Laura Hazard Owen is deputy editor of the Lab. She was previously the managing editor of Gigaom, where she also wrote about digital book publishing. She first became interested in paywalls and other Labby issues as a staff writer at paidContent.
@laurahazardowen
What Noted is not is a separate, cheaper Wall Street Journal gateway product (we remember you, NYT Now).
Plus: A look at COVID-19 misinformation in Black online communities, and how conservative media may have made the pandemic worse.
Plus: A new public health program is looking for a “silent majority” to debunk vaccine misinformation on social media.
In the United States, more than a third of those who pay for online news have signed up for two or more subscriptions.
“My boss — sitting next to me in a meeting with his boss — stretched out his leg to lower the chair I was sitting in while I was speaking.
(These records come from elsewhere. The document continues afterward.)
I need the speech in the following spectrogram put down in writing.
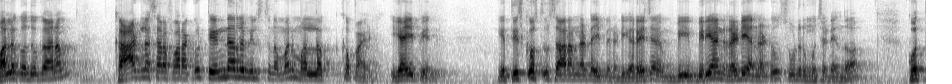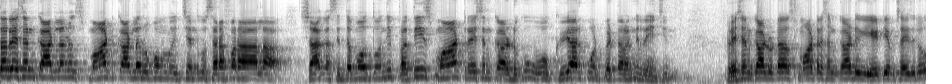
మళ్ళొక దుకాణం కార్డుల సరఫరాకు టెండర్లు పిలుస్తున్నామని మళ్ళొక్క పాయింట్. ఇక అయిపోయింది. ఇక తీసుకొస్తారు సార్ అన్నట్టు అయిపోయినట్టు. ఇక రేషన్ బిర్యానీ రెడీ అన్నట్టు చూడరు ముచ్చటేందో కొత్త రేషన్ కార్డులను స్మార్ట్ కార్డుల రూపంలో ఇచ్చేందుకు సరఫరాల శాఖ సిద్ధమవుతోంది. ప్రతి స్మార్ట్ రేషన్ కార్డుకు ఓ క్యూఆర్ కోడ్ పెట్టాలని నిర్ణయించింది. Ration card smart ration card ATM సైజులో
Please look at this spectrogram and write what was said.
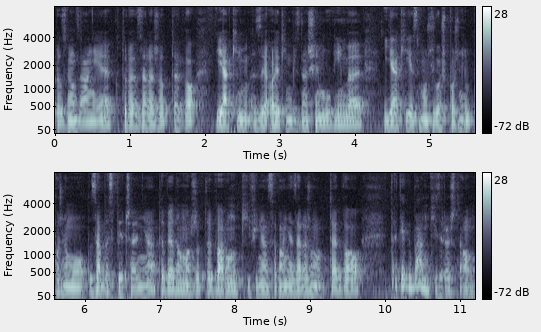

A seat at the table is not enough.”
On June 10, the most popular stories across Facebook were all NASCAR banning Confederate flags and Blue Lives Matter (with a sprinkling of dead kids). Over in Facebook News, though, things were different.
“People who are stars get away with murder.”
“It has never been my expectation that every piece the New York Times publishes will confirm my personal worldview, but it was also never my expectation The Times would run an op-ed calling for state violence.”
“Although in some incidents it is possible the journalists were hit or affected accidentally, in the majority of the cases we have recorded the journalists are clearly identifiable as press, and it is clear that they are being deliberately targeted.”